As we have found throughout our project to tell the stories of deaf and disabled people across eight centuries of history, people’s individual names, lives and personal testimonies can easily get lost; it can also take quite a lot of archival digging to find images.
Therefore we were delighted when Pam Friend got in touch as part of her own quest to find out more about the lives of her great-grandparents, Ellen Elizabeth Fitch (often known as Lilly) and William Rossiter, who were both deaf. Pamela is trying to find out which parts of the few facts passed down to her about her great-grandparents are accurate – and in particular whether one or both attended the Royal School for Deaf Children in Margate. She has a handful of evocative photographs which show her great-grandparents.
Ellen and William
Ellen Elizabeth Fitch was born in Peckham in 1899, and probably entered the Royal School for Deaf Children in Margate. The family believe this picture and the one at the

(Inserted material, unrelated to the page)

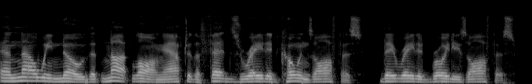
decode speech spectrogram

top show a group of girls from the school. (It is possible that the ‘dresses’ at the top are actually made of paper, as fancy dress.) She may have met her husband William Rossiter at the school, but Pamela is a bit sceptical of this, given the nine year age gap. However, William may also have attended the school after becoming deaf aged around 10.
We know that they married at Nunhead Church in Surrey in May 1920. Other than this, Pam says “I know Great Grandad owned a lot of land in the Deal area but really don’t know how they met or how they made their living but they seemed to do well anyway!! ”
Pam also mentions that the couple had two children, and that her great-grandfather had Gypsy ancestry: beyond that, she has drawn a blank. We would love to hear ideas from #twitterstorians, archivists and anyone interested in the places, the period – or the lives of deaf people in history. Can we build on these photographs and find out more about their story?